EXERCISE DESCRIPTION
What lines of the data below hold the string "spectrogram"? Copy each one.

Stored dataset items:

+===+

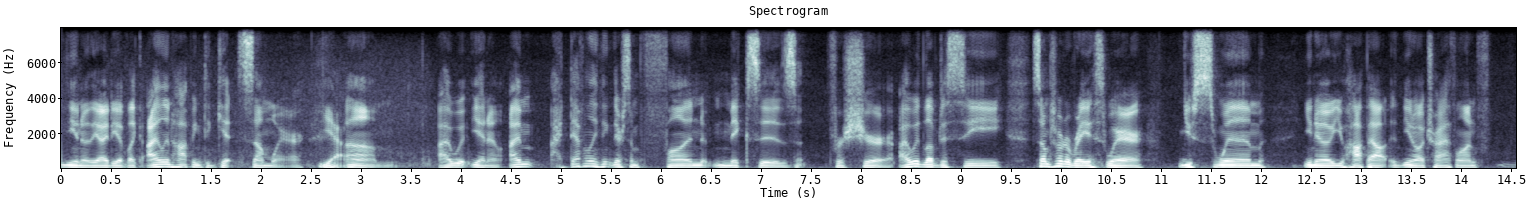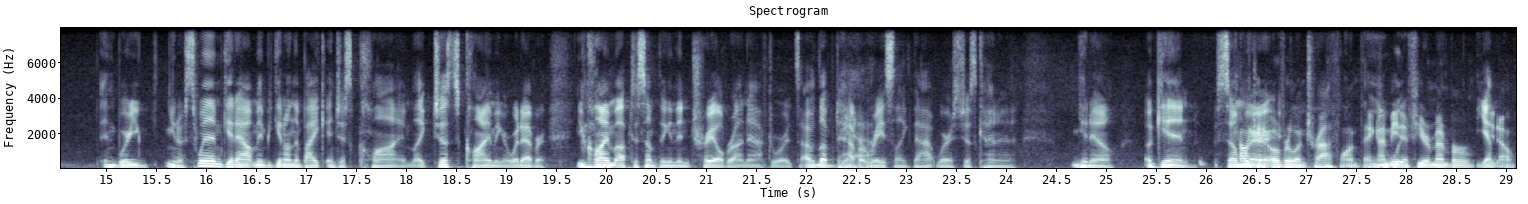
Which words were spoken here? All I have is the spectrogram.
you know, the idea of like island hopping to get somewhere. Yeah. Um, I would, you know, I'm, I definitely think there's some fun mixes for sure. I would love to see some sort of race where you swim, you know, you hop out, you know, a triathlon. f- And where you you know swim, get out, maybe get on the bike and just climb, like just climbing or whatever. You Mhm. climb up to something and then trail run afterwards. I would love to have a race like that where it's just kind of, you know, again Kind of somewhere like an overland triathlon thing. I mean, would- if you remember, Yep. you know,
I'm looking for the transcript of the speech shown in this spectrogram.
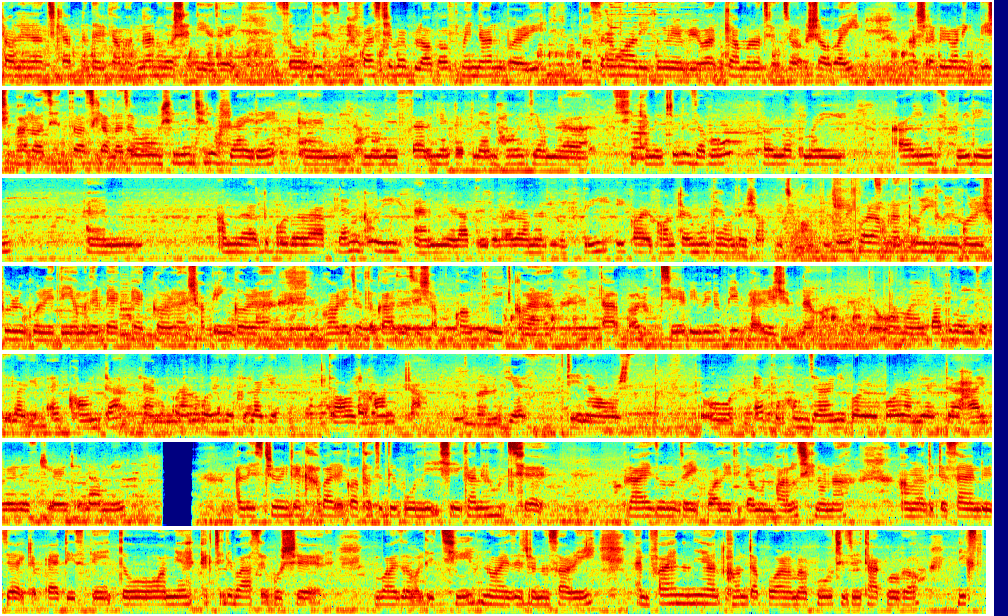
চলেন, আজকে আপনাদেরকে আমার নানু বাসা নিয়ে যাই। So this is my first ever blog of my নানু বাড়ি তো আসসালামু আলাইকুম এভরিওয়ান কেমন আছেন সবাই? আশা করি অনেক বেশি ভালো আছেন। তো আজকে আমরা যাব। সেদিন ছিল ফ্রাইডে অ্যান্ড আমাদের স্যারের একটা প্ল্যান হয় যে আমরা সেখানে চলে যাব। Because of my cousins wedding and আমরা দুপুরবেলা প্ল্যান করি অ্যান্ড রাতের বেলা রওনা দিই এই কয়েক ঘণ্টার মধ্যে আমাদের সব কিছু কমপ্লিট এরপর আমরা তৈরি করে করে শুরু করে দিই আমাদের ব্যাগ প্যাক করা শপিং করা, ঘরে যত কাজ আছে সব কমপ্লিট করা। তারপর হচ্ছে বিভিন্ন প্রিপারেশন নেওয়া। তো আমার দাদু বাড়ি যেতে লাগে এক ঘণ্টা অ্যান্ড নানু বাড়ি যেতে লাগে দশ ঘণ্টা। ইয়েস টেন আওয়ার্স তো এতক্ষণ জার্নি করার পর আমি একটা হাইওয়ে রেস্টুরেন্টে নামি। রেস্টুরেন্টের খাবারের কথা যদি বলি সেইখানে হচ্ছে প্রাইস অনুযায়ী কোয়ালিটি তেমন ভালো ছিল না। আমরা দুটো স্যান্ডউইচ আর একটা প্যাটিস নিই। তো আমি অ্যাকচুয়ালি বাসে বসে ভয়েস ওভার দিচ্ছি নয়েজের জন্য সরি অ্যান্ড ফাইনালি আট ঘণ্টা পর আমরা পৌঁছে যাই ঠাকুরগাঁও। নেক্সট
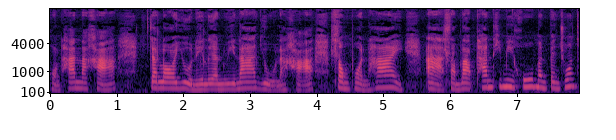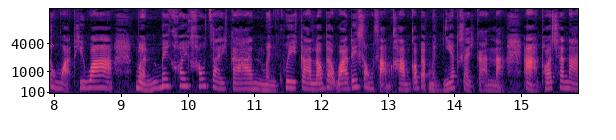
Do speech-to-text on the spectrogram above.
ของท่านนะคะ จะลอยอยู่ในเรือนวีนาศอยู่นะคะ ส่งผลให้อ่าสำหรับท่านที่มีคู่มันเป็นช่วงจังหวะที่ว่าเหมือนไม่ค่อยเข้าใจกัน เหมือนคุยกันแล้วแบบว่าได้สองสามคำก็แบบเหมือนเงียบใส่กันน่ะอ่าเพราะฉะนั้น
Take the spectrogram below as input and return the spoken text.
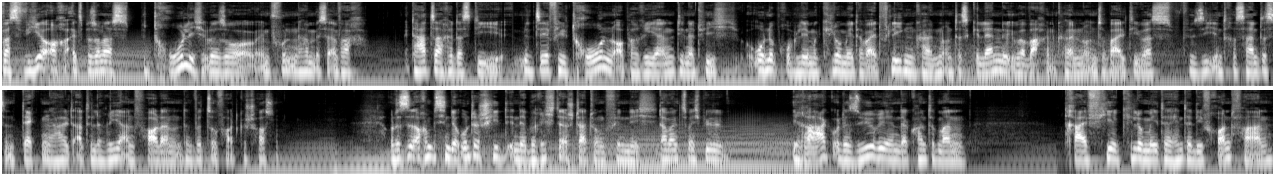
Was wir auch als besonders bedrohlich oder so empfunden haben, ist einfach Tatsache, dass die mit sehr viel Drohnen operieren, die natürlich ohne Probleme kilometerweit fliegen können und das Gelände überwachen können und sobald die was für sie Interessantes entdecken, halt Artillerie anfordern und dann wird sofort geschossen. Und das ist auch ein bisschen der Unterschied in der Berichterstattung, finde ich. Damals zum Beispiel Irak oder Syrien, da konnte man drei, vier Kilometer hinter die Front fahren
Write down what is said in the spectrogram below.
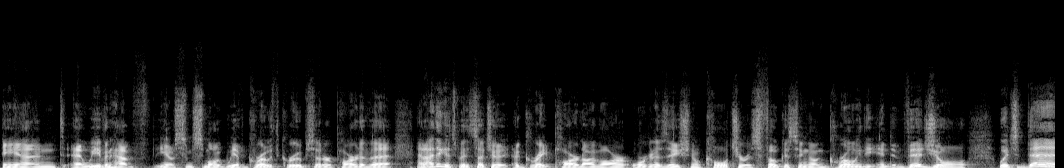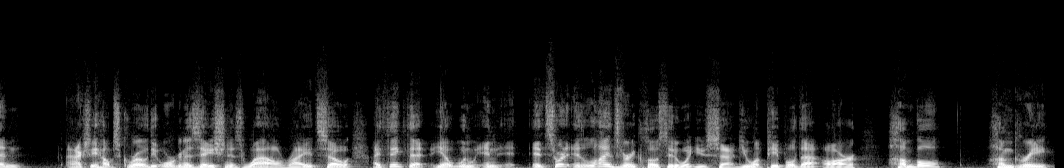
and, and we even have you know some small. We have growth groups that are part of it, and I think it's been such a, a great part of our organizational culture is focusing on growing the individual, which then actually helps grow the organization as well, right? So I think that you know when we, and it, it sort of it aligns very closely to what you said. You want people that are humble, hungry,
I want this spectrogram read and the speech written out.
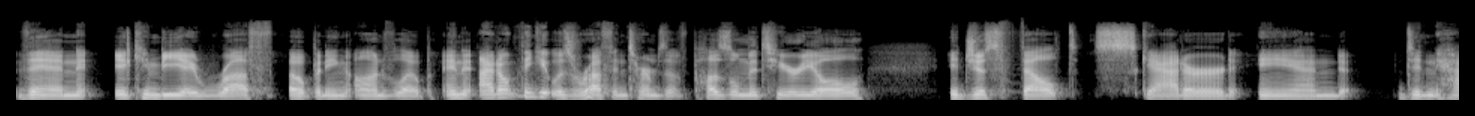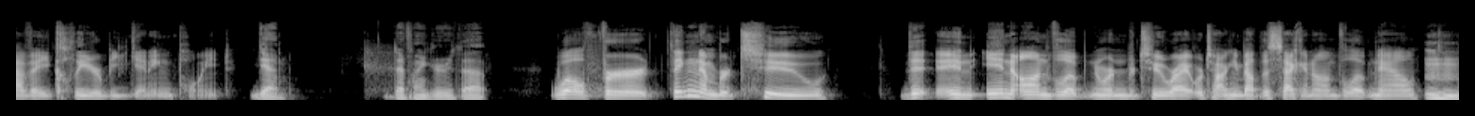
then it can be a rough opening envelope. And I don't think it was rough in terms of puzzle material. It just felt scattered and didn't have a clear beginning point. Yeah, definitely agree with that. Well, for thing number two, the, in in envelope number two, right? We're talking about the second envelope now. hmm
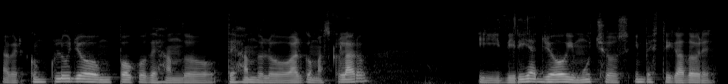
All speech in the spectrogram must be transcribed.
a ver, concluyo un poco dejando, dejándolo algo más claro, y diría yo y muchos investigadores,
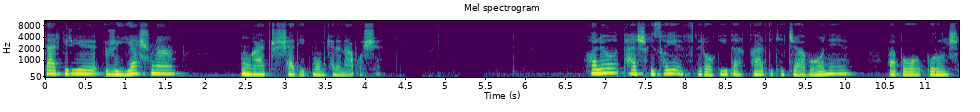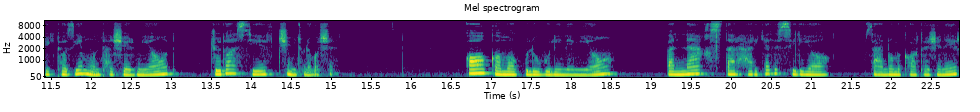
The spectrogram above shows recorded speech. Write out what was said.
درگیری ریهشون هم اونقدر شدید ممکنه نباشه. حالا تشخیص های افتراقی در فردی که جوانه و با برونشکتازی منتشر میاد جدا از سیف چی می‌تونه باشه؟ آ گاما گلوبولینمیا و نقص در حرکت سیلیا سندروم کارتاژنر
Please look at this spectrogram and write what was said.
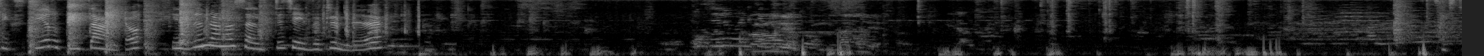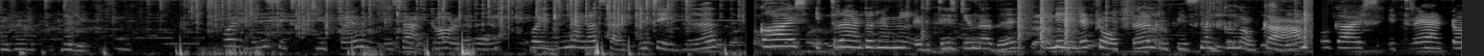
സിക്സ്റ്റി റുപ്പീസ് ആണ് കേട്ടോ. ഇത് ഞങ്ങൾ സെലക്ട് ചെയ്തിട്ടുണ്ട്. സിക്സ്റ്റി ഫൈവ് മതി അപ്പോൾ ഇതിന് സിക്സ്റ്റി ആണ് കേട്ടോ ഉള്ളത് അപ്പോൾ ഇത് ഞങ്ങൾ സെലക്ട് ചെയ്ത് കാശ് ഇത്രയാണ് ഞങ്ങൾ എടുത്തിരിക്കുന്നത്. ഇനി ഇതിന്റെ ടോട്ടൽ റുപ്പീസ് നമുക്ക് നോക്കാം. അപ്പോൾ കാശ് ഇത്രയാണ് കേട്ടോ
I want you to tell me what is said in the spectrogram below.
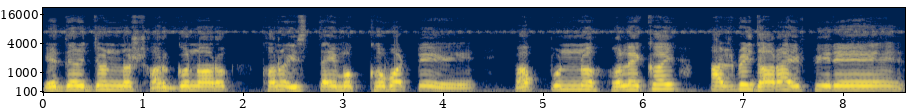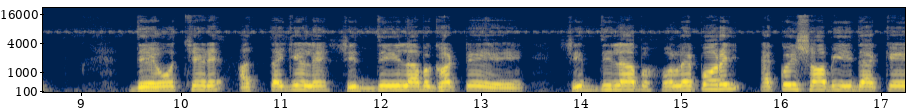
এদের জন্য স্বর্গ নরক ক্ষণ স্থায়ী মুখ্য বটে। পাপ পুণ্য হলে কয় আসবেই ধরাই ফিরে। দেহ ছেড়ে আত্মা গেলে সিদ্ধি লাভ ঘটে। সিদ্ধি লাভ হলে পরেই একই সবই দেখে।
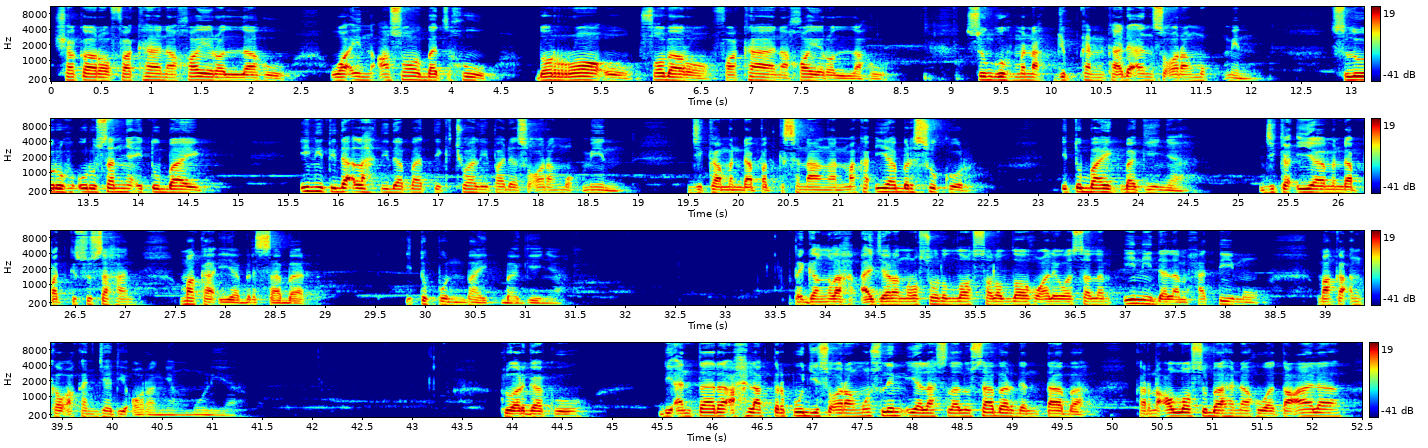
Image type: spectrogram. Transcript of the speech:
syakara fakana khairan lahu wa in asabathu darra'u sabara fakana khairan lahu. Sungguh menakjubkan keadaan seorang mukmin. Seluruh urusannya itu baik. Ini tidaklah didapati kecuali pada seorang mukmin. Jika mendapat kesenangan maka ia bersyukur. Itu baik baginya. Jika ia mendapat kesusahan maka ia bersabar. Itu pun baik baginya Peganglah ajaran Rasulullah Sallallahu Alaihi Wasallam ini dalam hatimu, maka engkau akan jadi orang yang mulia. Keluargaku, di antara akhlak terpuji seorang muslim ialah selalu sabar dan tabah karena Allah Subhanahu wa taala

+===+

EXERCISE OUTPUT
Which words were spoken here? All I have is the spectrogram.
I'm looking for the transcript of the speech shown in this spectrogram.
Do speech-to-text on the spectrogram above.
Take the spectrogram below as input and return the spoken text.
Write down what is said in the spectrogram below.
I want this spectrogram read and the speech written out.
All speech in the spectrogram must be transcribed.
The spectrogram above shows recorded speech. Write out what was said.
Please look at this spectrogram and write what was said.
I want you to tell me what is said in the spectrogram below.
Image type: spectrogram. Transcript of the speech:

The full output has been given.